» EXTRACTED INFORMATION:
···

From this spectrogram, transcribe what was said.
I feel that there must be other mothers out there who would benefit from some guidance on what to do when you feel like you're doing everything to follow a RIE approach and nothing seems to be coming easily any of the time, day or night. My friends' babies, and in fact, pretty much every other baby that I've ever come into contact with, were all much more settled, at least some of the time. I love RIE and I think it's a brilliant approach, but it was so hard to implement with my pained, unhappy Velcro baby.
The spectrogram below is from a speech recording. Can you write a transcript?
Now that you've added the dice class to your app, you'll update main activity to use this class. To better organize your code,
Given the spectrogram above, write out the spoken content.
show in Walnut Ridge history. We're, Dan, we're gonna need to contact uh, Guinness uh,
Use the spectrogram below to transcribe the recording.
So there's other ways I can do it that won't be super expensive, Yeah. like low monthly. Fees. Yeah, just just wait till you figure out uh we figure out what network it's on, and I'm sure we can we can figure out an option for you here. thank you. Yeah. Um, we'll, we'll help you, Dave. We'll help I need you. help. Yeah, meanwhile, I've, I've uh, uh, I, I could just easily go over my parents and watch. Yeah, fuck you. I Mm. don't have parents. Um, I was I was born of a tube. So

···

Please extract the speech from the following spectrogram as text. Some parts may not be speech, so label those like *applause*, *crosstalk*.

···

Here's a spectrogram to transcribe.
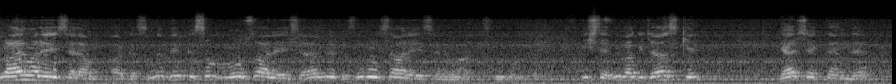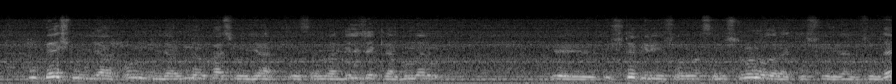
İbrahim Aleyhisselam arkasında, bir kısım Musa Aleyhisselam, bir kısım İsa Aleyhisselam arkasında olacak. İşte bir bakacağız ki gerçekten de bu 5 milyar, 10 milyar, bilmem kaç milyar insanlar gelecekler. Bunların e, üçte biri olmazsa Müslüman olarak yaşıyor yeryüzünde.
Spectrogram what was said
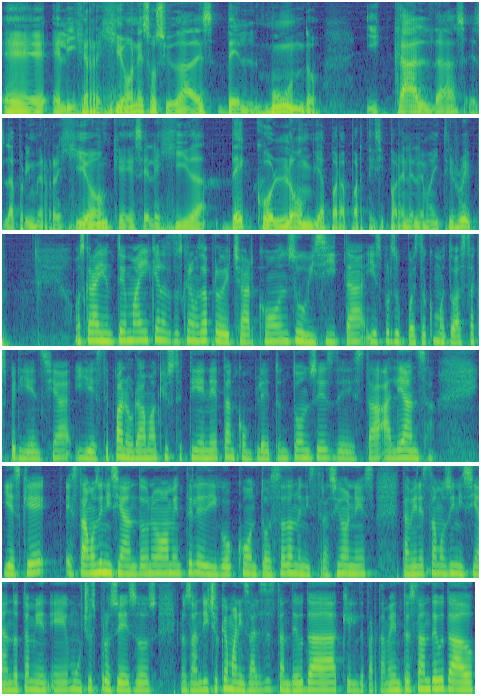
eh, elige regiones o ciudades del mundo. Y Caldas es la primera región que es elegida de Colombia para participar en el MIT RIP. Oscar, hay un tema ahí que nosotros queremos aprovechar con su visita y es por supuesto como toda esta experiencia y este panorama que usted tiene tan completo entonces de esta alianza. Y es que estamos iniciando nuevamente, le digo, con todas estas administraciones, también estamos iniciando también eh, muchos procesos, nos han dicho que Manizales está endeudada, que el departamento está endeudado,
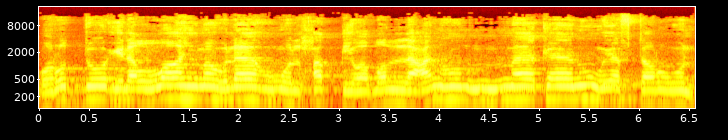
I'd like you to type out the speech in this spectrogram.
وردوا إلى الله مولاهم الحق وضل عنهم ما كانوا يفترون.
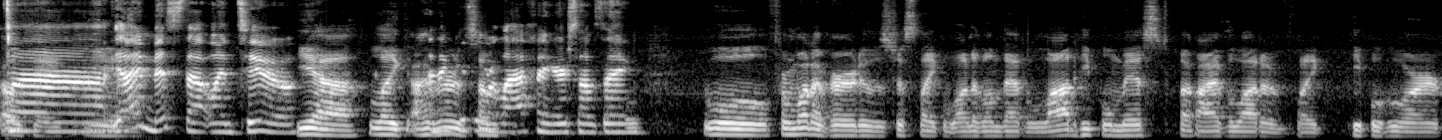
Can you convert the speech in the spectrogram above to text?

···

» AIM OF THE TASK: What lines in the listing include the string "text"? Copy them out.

» TASK RESULT:
Please extract the speech from the following spectrogram as text. Some parts may not be speech, so label those like *applause*, *crosstalk*.
Can you convert the speech in the spectrogram above to text?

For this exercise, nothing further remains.